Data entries
-------

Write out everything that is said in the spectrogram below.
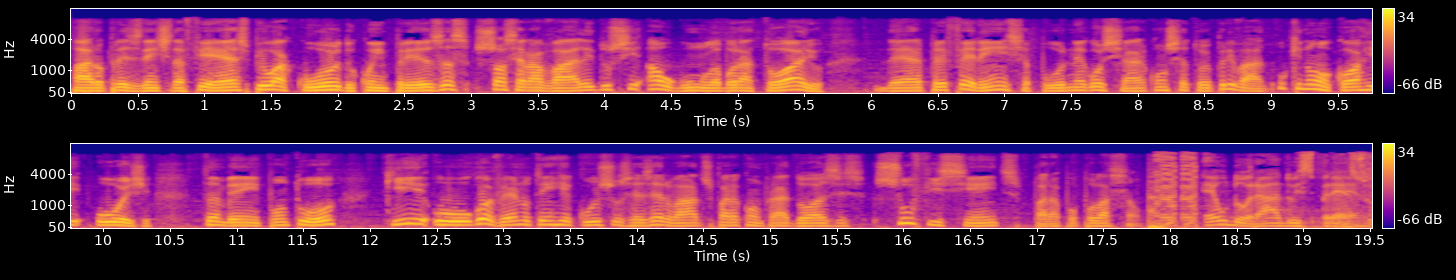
Para o presidente da Fiesp, o acordo com empresas só será válido se algum laboratório der preferência por negociar com o setor privado, o que não ocorre hoje. Também pontuou que o governo tem recursos reservados para comprar doses suficientes para a população. Eldorado Expresso.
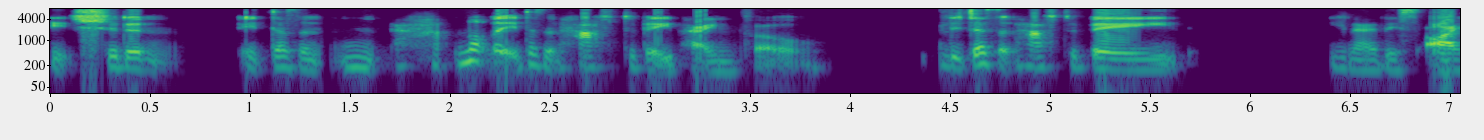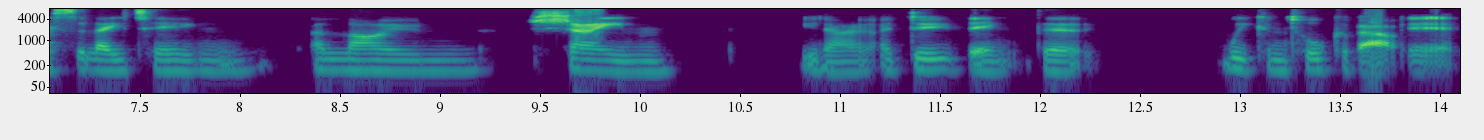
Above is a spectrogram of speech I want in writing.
it shouldn't, it doesn't, not that it doesn't have to be painful, but it doesn't have to be, you know, this isolating, alone shame. You know, I do think that we can talk about it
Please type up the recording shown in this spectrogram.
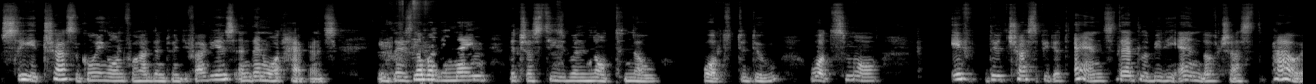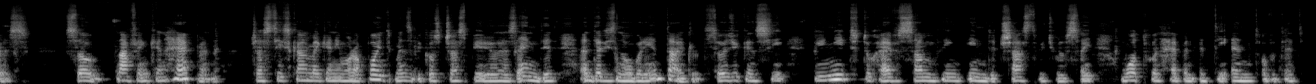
see a trust going on for 125 years, and then what happens? If there's nobody named, the trustees will not know what to do. What's more, if the trust period ends, that will be the end of trust powers. So nothing can happen. Trustees can't make any more appointments because trust period has ended and there is nobody entitled. So as you can see, you need to have something in the trust which will say what will happen at the end of that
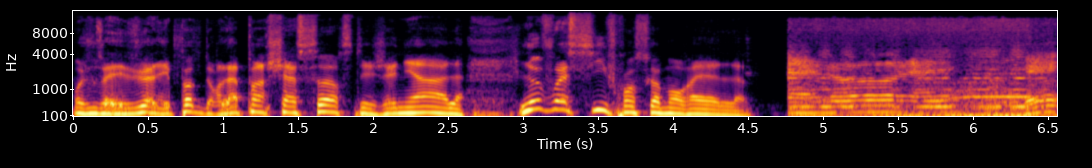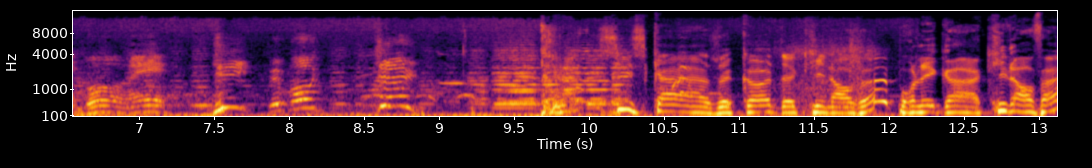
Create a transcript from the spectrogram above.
Moi, je vous avais vu à l'époque dans Lapin Chasseur, c'était génial. Le voici, François Morel. Eh, 6-15, code qui n'en veut, pour les gars qui n'en veulent.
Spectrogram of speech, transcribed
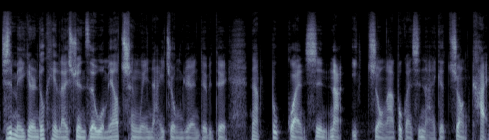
其实每一个人都可以来选择我们要成为哪一种人，对不对？那不管是哪一种啊，不管是哪一个状态，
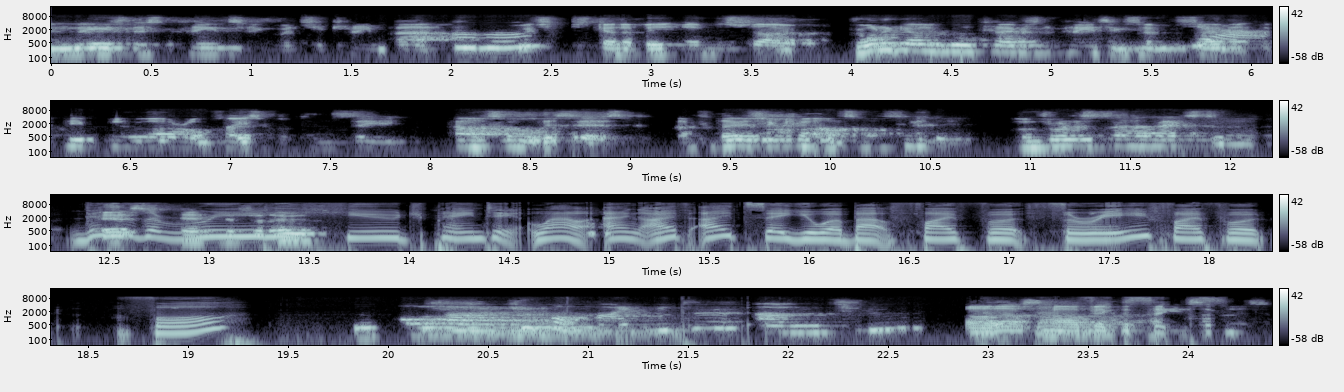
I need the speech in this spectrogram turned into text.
and then this painting when she came back, Mhm. which is going to be in the show. Do you want to go and walk over to the painting so, so Yeah. that the people who are on Facebook can see how tall this is? And for those who can't, I'll tell you. Do you want to stand next to it? This is a it- really those- huge painting. Wow, Ang, I, I'd say you were about five foot three, five foot four. Uh, 2.5 meter, um, two. Oh, that's how big like the six. painting is.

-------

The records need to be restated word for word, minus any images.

**OUTPUT:**
Write out everything that is said in the spectrogram below.
Para o presidente da Fiesp, o acordo com empresas só será válido se algum laboratório der preferência por negociar com o setor privado, o que não ocorre hoje. Também pontuou que o governo tem recursos reservados para comprar doses suficientes para a população. Eldorado Expresso.
Above is a spectrogram of speech I want in writing.
it shouldn't, it doesn't, not that it doesn't have to be painful, but it doesn't have to be, you know, this isolating, alone shame. You know, I do think that we can talk about it
Please type up the recording shown in this spectrogram.
see a trust going on for 125 years, and then what happens? If there's nobody named, the trustees will not know what to do. What's more, if the trust period ends, that will be the end of trust powers. So nothing can happen. Trustees can't make any more appointments because trust period has ended and there is nobody entitled. So as you can see, you need to have something in the trust which will say what will happen at the end of that
Create a transcript from the spectrogram above.
Moi, je vous avais vu à l'époque dans Lapin Chasseur, c'était génial. Le voici, François Morel. Eh, 6-15, code qui n'en veut, pour les gars qui n'en veulent.
Spectrogram of speech, transcribed
其实每一个人都可以来选择我们要成为哪一种人，对不对？那不管是哪一种啊，不管是哪一个状态，
I need the speech in this spectrogram turned into text.
and then this painting when she came back, Mhm. which is going to be in the show. Do you want to go and walk over to the painting so, so Yeah. that the people who are on Facebook can see how tall this is? And for those who can't, I'll tell you. Do you want to stand next to it? This is a it- really those- huge painting. Wow, Ang, I, I'd say you were about five foot three, five foot four. Uh, 2.5 meter, um, two. Oh, that's how big like the six. painting is.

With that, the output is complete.